The following is a “Guest Column” provided by Rep. Wilhour published in the December 6, 2019 edition of the Effingham Daily News:
The path to financial stability in Illinois begins with pension reform. It is key to lowering the tax burden on residents and unlocking the vast economic potential that is being wasted in Illinois, and yet for those running our State Government, the issue is nearly untouchable, rarely spoken about and almost never acted upon.
In the just completed veto session we were presented with an unquestionable opportunity to act on pension reform. When there is a bipartisan movement on this issue you can rest assured that I am going to be at the table.

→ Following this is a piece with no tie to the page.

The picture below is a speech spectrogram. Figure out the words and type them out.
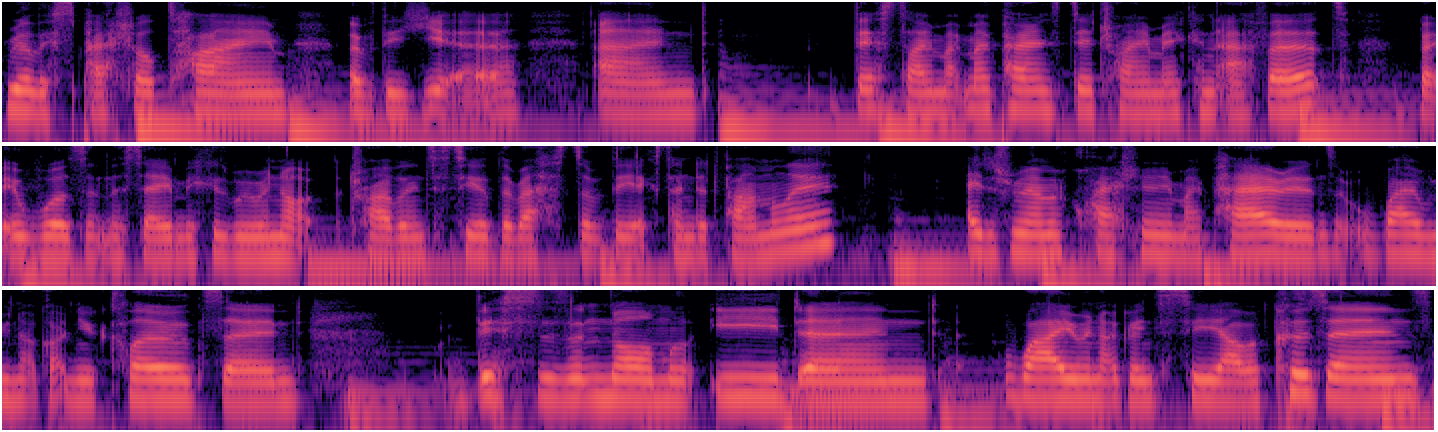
really special time of the year, and this time my, parents did try and make an effort, but it wasn't the same because we were not traveling to see the rest of the extended family. I just remember questioning my parents, why have we not got new clothes and this isn't normal Eid and why are we not going to see our cousins?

Like most things in Springfield, there are lots of misconceptions and misdirection when it comes to the police and fire pension reform legislation we approved during the Fall Veto Session.
The legislation (SB 1300) consolidates the 650 downstate police and fire pension funds. The idea is to leverage a higher rate of return on investments by pooling the combined resources in the funds. It’s simple economics, right? The increased investment power provided through the consolidation is our best shot at increasing the fund revenues and decreasing our liabilities without raising taxes or cutting services to police and fire personnel. With the newly combined $14 billion, the suburban and downstate police and fire plans could garner anywhere from $820 million to $2.5 billion in the next five years.
So, instead of asking taxpayers for more money to shore up these funds, we have an opportunity to substantially grow these funds through investments in the market. Limiting upward pressure on property taxes was always my objective with this legislation.
There were plenty of legitimate reasons to oppose this legislation. As we started negotiations, is was a good, common sense bill. Then, as often happens in Springfield, politicians opened it up to their special interest donors and they came in and mucked it up with special handouts. They added in Tier II pension enhancements that had nothing to do with the underlying bill. They did so without releasing an actuarial analysis on the cost, the severity of the problem and the minimum dollar amount it would take to fix it. This process was ridiculous and irresponsible and I can understand why some of my colleagues ultimately voted against SB 1300.
But I am troubled by legislators who misrepresent and mislead when it comes this bill. One such misconception is the so-called “loophole” allowing communities well-funded municipalities to be fleeced by underfunded pension trusts. This is false.
Senate Bill 1300 provides that:” The board shall separately calculate account balances for each participating pension fund. The operations and financial condition of each participating pension fund account shall not affect the account balance of any other participating pension fund. Further, investment returns earned by the Fund shall be allocated and distributed pro rata among each participating pension fund account in accordance with the value of the pension fund assets attributable to each fund.”
In other words, the legislation does not allow individual police and fire pension funds to unfairly take more than their fair share from the consolidated fund nor does it bail-out
mismanaged funds with other people’s money. All it does is allow the lesser funded members a chance to increase their returns. Legislation to supposedly protect the individual police and fire pension funds has been introduced but this legislation is simply not necessary as it is a bill to do exactly what Senate Bill 1300 already does! I would not have voted for the bill if there were no protections for the various funds being consolidated.
Another concern about SB 1300 is that consolidation means Illinois politicians are controlling all 650 downstate and suburban pension funds. I get the mistrust of government, believe me. But this is simply not true. These funds will be managed by a 9-member board of whom 5 of the board members are members of the pension system who are directly elected by their peers. Lawmakers and state agencies will NOT be able to touch these funds. It will be almost identical to how the Illinois Municipal Retirement Fund (IMRF) is managed and distributed.
The bottom line is Illinois has an unfunded pension liability of $241 billion, the highest in the nation, according to Moody’s. We can’t afford to delay reform any longer. As people who promote fiscal responsibly and streamlining of government, we can’t continue to balk every time we are asked to streamline our own government. Senate Bill 1300 is not the comprehensive solution Illinois needs and it included too many unnecessary handouts but at the end of the day it stands a good chance of putting local municipalities in a position to save taxpayer dollars and that is always my priority.
If we want to get serious, we need to pass a Constitutional Amendment to give the Legislature the ability to save public pensions from their impending collapse, but until that happens, we must embrace the reform opportunities we have. If we can’t take a simple, common sense step like consolidating pension funds – how do we expect to be able to do the larger, more comprehensive reforms we need?
Despite many concerns, I believe the original concept of consolidation for increased investment returns is sound and will save taxpayer money. Given a choice between some reform and no reform, I reluctantly chose some reform as I continue to advocate for the comprehensive pension reform our State desperately needs.
State Rep. Blaine Wilhour, R-Beecher City, represents the 107th House District. He can be reached at email@example.com or at his district office in Effingham at (217) 994-9348.